Well, Easter in Japan is even more bereft of Christ than Christmas was. At least then we had a tree and a cake and some presents. But Easter is completely unrecognized. So we had to make our own.
About a month ago I got online and basically begged some of our friends to send us some Easter stuff and boy, did they come through! Here is a picture of Bonnie (blurry cuz I took it with my cell phone -- I was out of film at the time) with the Easter basket full of stuff that people sent! Note the pink plastic Ariel basket that we got free when we bought six cans of Grape Fanta last summer. Oh well, she didn't care!
Since several people sent us egg-dying kits, we decided to educate some of the kids I teach at the English school here. The little boy is Yuki, a kindergartener who was fascinated with the “magic” crayon (made of white wax). I made a sample egg first and they couldn't believe how the wax design was preserved in white while the rest of the egg turned into candy colors. Next is Yuka , another Kg-er looking duly thrilled while dipping her egg. Thanks for that Kodak moment, Yuka! Kids had a chance to practice their English while asking, “Whose egg is that?” “I like blue,” etc. They each made three or four eggs and took them home. They didn't believe me when I told them they could eat them.
And what do you think we did on Easter Sunday? No, nothing as mundane as, say, going to church! No way! We had a cherry-blossom viewing party with our students.

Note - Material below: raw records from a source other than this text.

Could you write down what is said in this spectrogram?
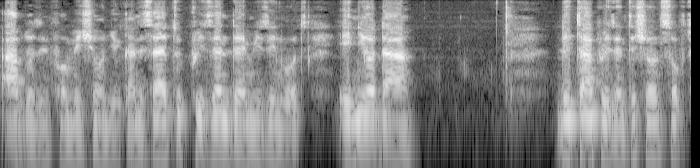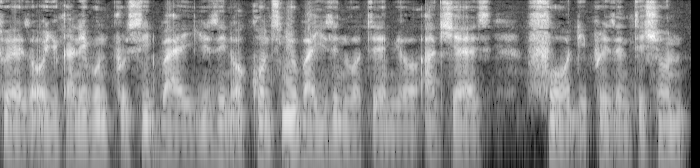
have those information. You can decide to present them using what any other data presentation softwares or you can even proceed by using or continue by using what um, your ArcGIS for the presentation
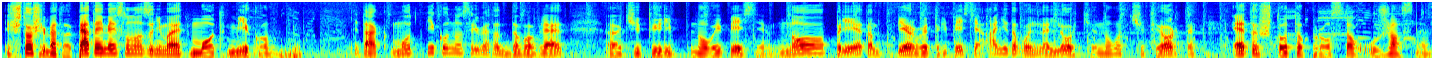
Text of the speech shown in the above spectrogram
И что ж, ребята, пятое место у нас занимает мод Мико. Итак, мод Мико у нас, ребята, добавляет э, 4 новые песни. Но при этом первые три песни, они довольно легкие. Но вот четвертая, это что-то просто ужасное.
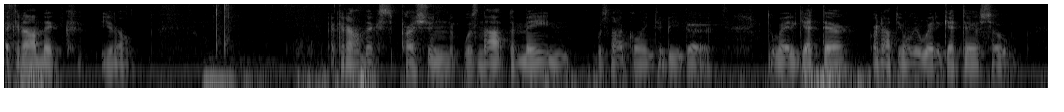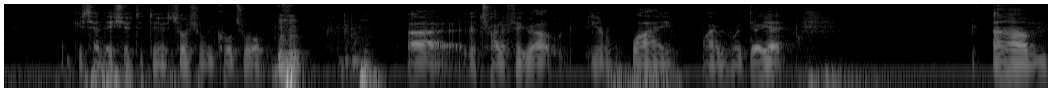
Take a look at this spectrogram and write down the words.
economic, you know, economic suppression was not the main, was not going to be the the way to get there, or not the only way to get there. So, like you said, they shifted to social and cultural Mm-hmm. uh, to try to figure out, you know, why why we weren't there yet. Um,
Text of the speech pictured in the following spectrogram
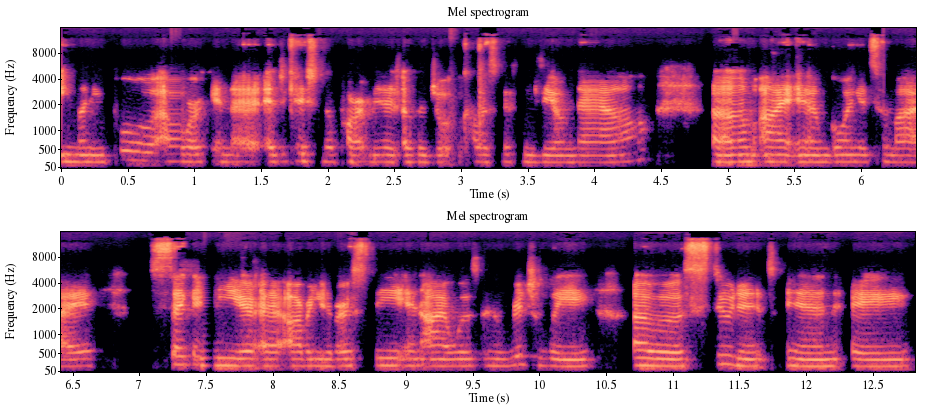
Imani Poole. I work in the education department of the Jule Collins Smith Museum now. Um, I am going into my second year at Auburn University, and I was originally a student in a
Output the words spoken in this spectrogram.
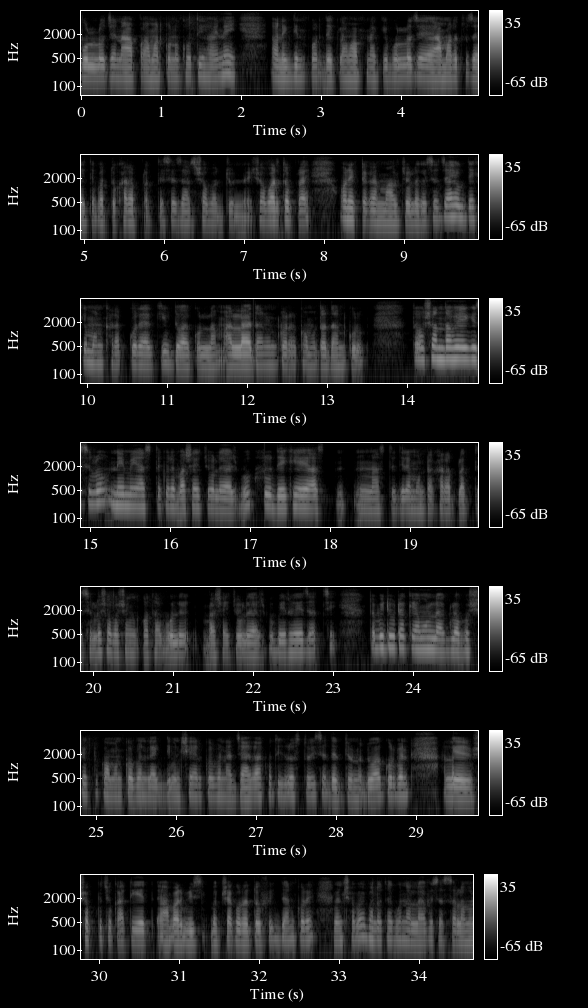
বলল যে, না আপা, আমার কোনো ক্ষতি হয় নাই। অনেক দিন পর দেখলাম আপনাকে। বলল যে, আমারও তো যাইতে পারতো, খারাপ লাগতেছে যার সবার জন্যই। সবার তো প্রায় অনেক টাকার মাল চলে গেছে। যাই হোক, দেখে মন খারাপ করে আর কি দোয়া করলাম। আল্লাহ দান করার ক্ষমতা দান করুক। তো সন্ধ্যা হয়ে গেছিল, নেমে আসতে করে বাসায় চলে আসব। তো দেখে আসতে ধীরে মনটা খারাপ লাগতেছিল। সবার সঙ্গে কথা বলে বাসায় চলে আসব, বের হয়ে যাচ্ছি। তো ভিডিওটা কেমন লাগল অবশ্যই একটু কমেন্ট করবেন লাইক দিবেন শেয়ার করবেন। আর যারা ক্ষতিগ্রস্ত হয়েছে তাদের জন্য দোয়া করবেন। সব কিছু কাটিয়ে আবার ব্যবসা করার তৌফিক দান করে। সবাই ভালো থাকবেন। আল্লাহ হাফিজ। আসসালামু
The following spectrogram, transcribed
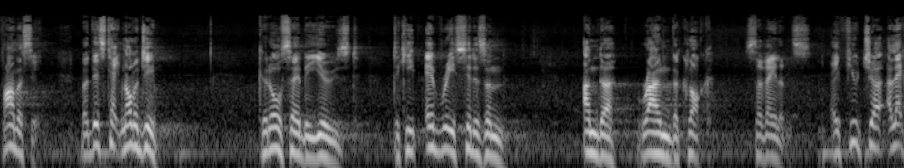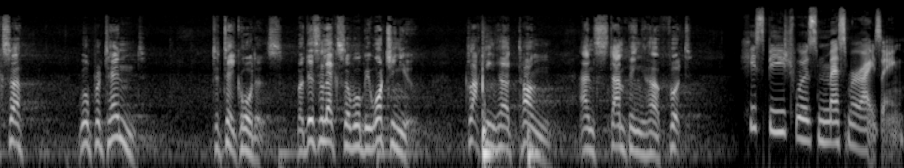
pharmacy. But this technology could also be used to keep every citizen under round the clock surveillance. A future Alexa will pretend to take orders, but this Alexa will be watching you, clucking her tongue and stamping her foot. His speech was mesmerizing,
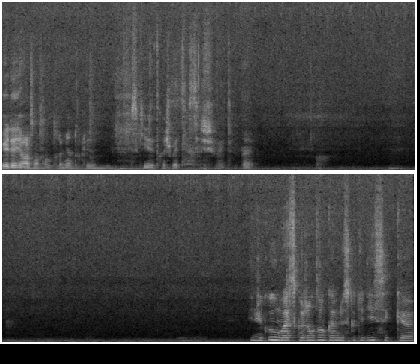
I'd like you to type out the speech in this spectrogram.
Et d'ailleurs, elles s'entendent très bien toutes les deux, ce qui est très chouette. C'est chouette. Ouais. Et du coup, moi, ce que j'entends quand même de ce que tu dis, c'est que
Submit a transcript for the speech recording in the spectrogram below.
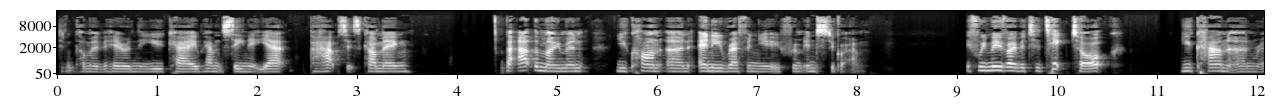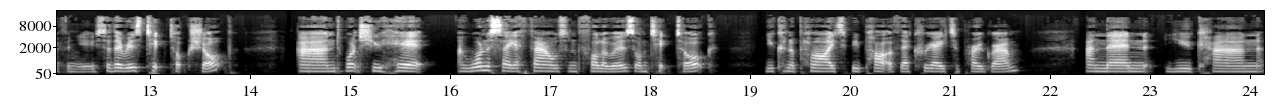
didn't come over here in the UK. We haven't seen it yet. Perhaps it's coming. But at the moment, you can't earn any revenue from Instagram. If we move over to TikTok, you can earn revenue. So there is TikTok Shop. And once you hit, I want to say a thousand followers on TikTok, you can apply to be part of their creator program. And then you can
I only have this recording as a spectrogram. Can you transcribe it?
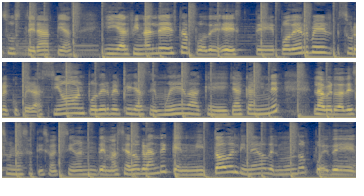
sus terapias y al final de esta poder, este, poder ver su recuperación, poder ver que ya se mueva, que ya camine, la verdad es una satisfacción demasiado grande que ni todo el dinero del mundo puede,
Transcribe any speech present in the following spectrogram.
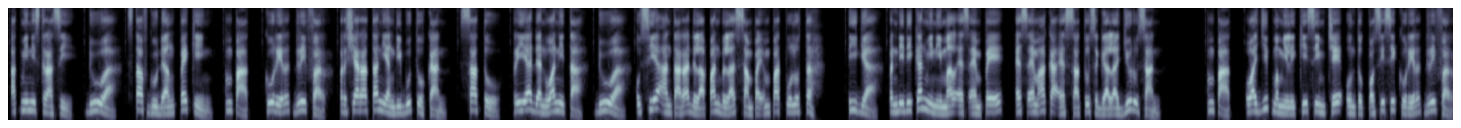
Administrasi. 2. Staf gudang packing. 4. Kurir driver. Persyaratan yang dibutuhkan. 1. Pria dan wanita. 2. Usia antara 18 sampai 40 teh. 3. Pendidikan minimal SMP, SMA KS1 segala jurusan. 4. Wajib memiliki SIM C untuk posisi kurir driver.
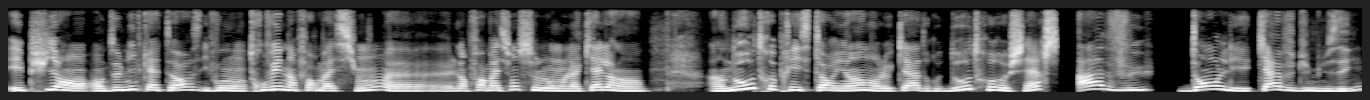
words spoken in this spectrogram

This party is called "ohanami" in Japanese. "o" is an honorific added to words to give them special significance. It is like saying, "honorable cherry blossom viewing party." The word "hana" means "flower" and "mi" comes from "mimasu," whish means "see." So, there you have it: O-hana-mi: Cherry blossom viewing party.
Originally I wanted to have the party near the end of the month when my friend will be visiting from the U.S., but as my students watched the cherry blossom forecast (yes, there is such a thing here - you can even get updates sent to your cell phone and Yahoo Japan has a special weather page for the forecast), they informed me that it would be far too late if we waited until then. So we pushed it forward to April 1st. However, there weren't any blossoms in our part of the country that week so we changed it to April 8th. I completely forgot it was Easter Sunday. When I realized what I had done, I briefly considered changing the date, but then thought it might be a fun way to spend the day. And it really was.
Bonnie and I met our manager, Yuri and her son Koken, along with the other English teacher, Wayne, and drove to the local Buddhist temple (or is it a Shinto Shrine? I forget). Anyway, we skipped the pagan part and went to the park next door which was overflowing with pink, cottony cherry trees in full blossom. One by one, our students found us (we had told them simply to come to the park at 1 p.m. and look for the two gaijin -- and it worked!) and helped us get the grill going (Wayne carried it up to the top of the hill!) with a little help from some other picnickers who actually had matches (oops!).
Everyone had brought packs of meat to grill and share, along with dipping sauce, rice balls, salad and chips. Yuri had been carrying what looked like a large, blue plastic briefcase, which stunningly transformed into a picnic table -- complete with benches. To the right is an actual picture of our actual students (Hiromi, Aya and Hatsue) at our actual party! After we ate, the kids (Wayne, Bonnie, Kouken and some of my students) found some old cardboard boxes, smashed them flat and used them to slide down the very steep hill next to us.
I sat on another hill overlooking the city, the rows of cherry trees laid out like pastel clouds below me, thinking of how the ohanami is viewed in Japanese culture. Since the cherry blossoms are only around for a short time every year, they are especially venerated. To see them at their peak takes good timing and good luck. Almost everyone in Japan tries to find some time to sit and enjoy the cherry blossoms before they are gone.
Wayne said it reminded him of a famous Japanese proverb he had just learned:
ichi go, ichi e
which he translated into English:
“Cherish every encounter, for it will never recur."